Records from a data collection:
━━━━━━━━━━━━━━━━━━━━

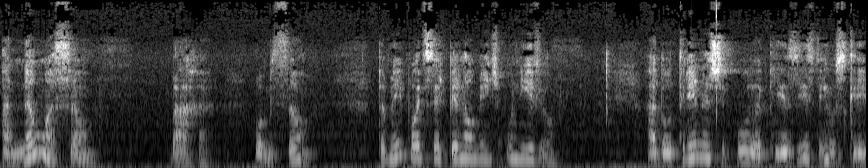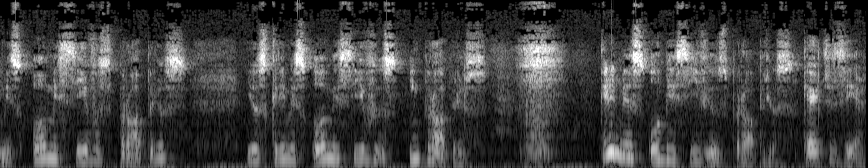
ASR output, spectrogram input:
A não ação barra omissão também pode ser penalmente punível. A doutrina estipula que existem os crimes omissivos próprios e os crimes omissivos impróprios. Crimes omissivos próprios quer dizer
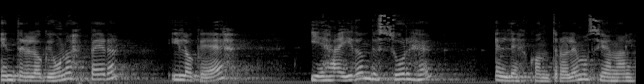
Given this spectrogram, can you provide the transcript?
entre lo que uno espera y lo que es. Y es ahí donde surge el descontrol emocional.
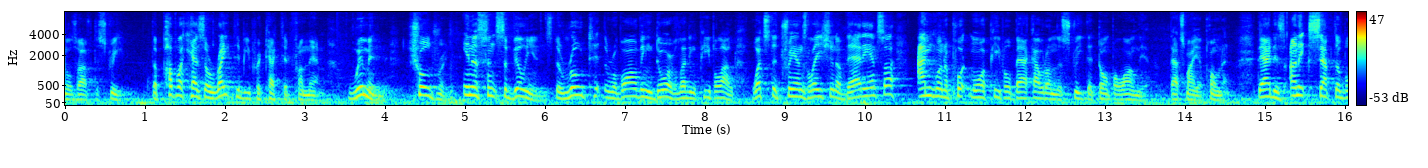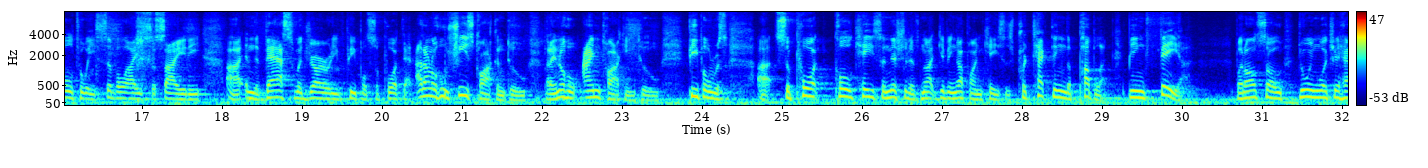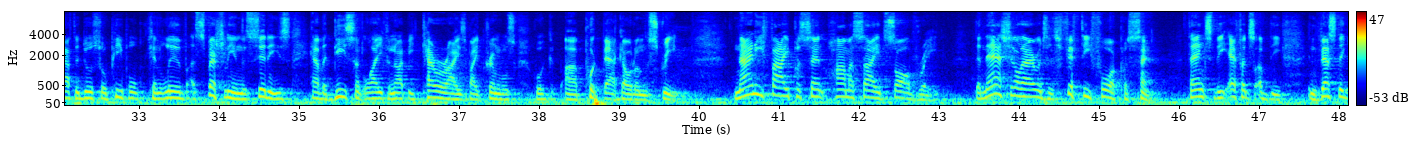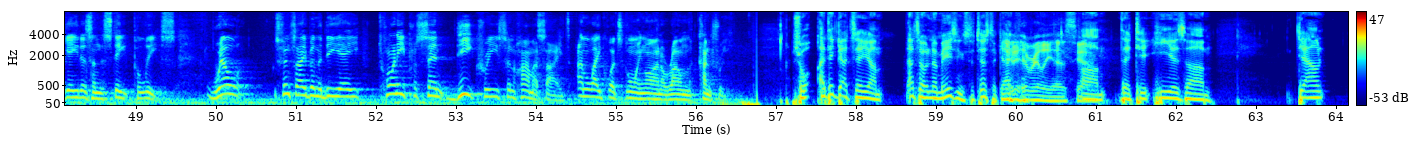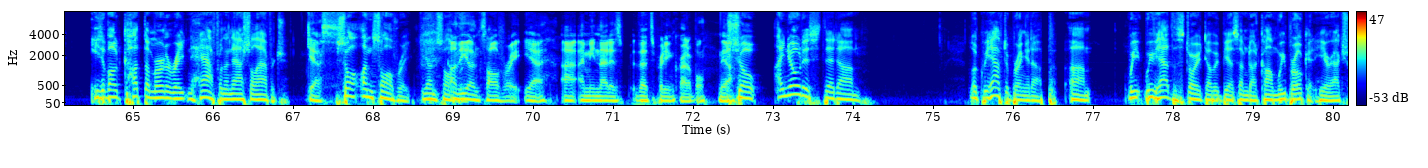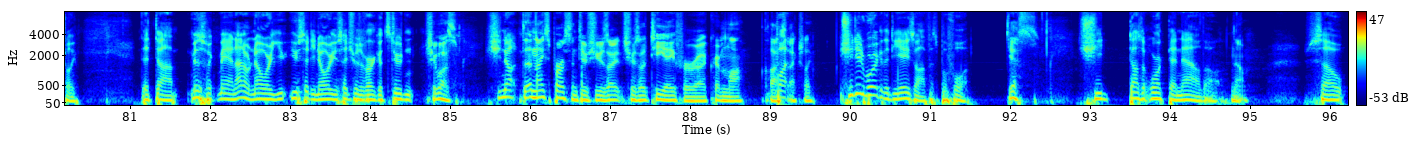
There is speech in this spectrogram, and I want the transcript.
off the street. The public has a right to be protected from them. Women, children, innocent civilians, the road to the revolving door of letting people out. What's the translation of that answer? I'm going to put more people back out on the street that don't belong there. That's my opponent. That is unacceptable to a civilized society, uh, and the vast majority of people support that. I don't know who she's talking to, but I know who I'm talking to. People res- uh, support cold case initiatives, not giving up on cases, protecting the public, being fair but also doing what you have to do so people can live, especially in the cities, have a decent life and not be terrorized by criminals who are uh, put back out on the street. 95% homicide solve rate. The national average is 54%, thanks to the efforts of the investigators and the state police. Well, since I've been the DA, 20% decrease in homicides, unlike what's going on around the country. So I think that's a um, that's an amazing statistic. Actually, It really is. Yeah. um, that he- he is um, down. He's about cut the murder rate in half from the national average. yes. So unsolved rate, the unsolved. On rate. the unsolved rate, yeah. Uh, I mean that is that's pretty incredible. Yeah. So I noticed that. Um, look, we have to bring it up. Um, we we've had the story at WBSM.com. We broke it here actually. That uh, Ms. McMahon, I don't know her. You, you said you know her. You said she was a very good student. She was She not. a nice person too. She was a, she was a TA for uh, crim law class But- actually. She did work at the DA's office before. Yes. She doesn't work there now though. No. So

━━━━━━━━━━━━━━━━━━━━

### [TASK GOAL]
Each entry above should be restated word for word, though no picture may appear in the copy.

### [WRITTEN ANSWER]
ASR output, spectrogram input:
A não ação barra omissão também pode ser penalmente punível. A doutrina estipula que existem os crimes omissivos próprios e os crimes omissivos impróprios. Crimes omissivos próprios quer dizer
Given this spectrogram, can you provide the transcript?
entre lo que uno espera y lo que es. Y es ahí donde surge el descontrol emocional.
There is speech in this spectrogram, and I want the transcript.
off the street. The public has a right to be protected from them. Women, children, innocent civilians, the road to the revolving door of letting people out. What's the translation of that answer? I'm going to put more people back out on the street that don't belong there. That's my opponent. That is unacceptable to a civilized society, uh, and the vast majority of people support that. I don't know who she's talking to, but I know who I'm talking to. People res- uh, support cold case initiatives, not giving up on cases, protecting the public, being fair but also doing what you have to do so people can live, especially in the cities, have a decent life and not be terrorized by criminals who are uh, put back out on the street. 95% homicide solve rate. The national average is 54%, thanks to the efforts of the investigators and the state police. Well, since I've been the DA, 20% decrease in homicides, unlike what's going on around the country. So I think that's a um, that's an amazing statistic. Actually, It really is. Yeah. um, that he- he is um, down. He's about cut the murder rate in half from the national average. yes. So unsolved rate, the unsolved. On rate. the unsolved rate, yeah. Uh, I mean that is that's pretty incredible. Yeah. So I noticed that. Um, look, we have to bring it up. Um, we we've had the story at WBSM.com. We broke it here actually. That uh, Ms. McMahon, I don't know her. You, you said you know her. You said she was a very good student. She was She not. a nice person too. She was a, she was a TA for uh, crim law class But- actually. She did work at the DA's office before. Yes. She doesn't work there now though. No. So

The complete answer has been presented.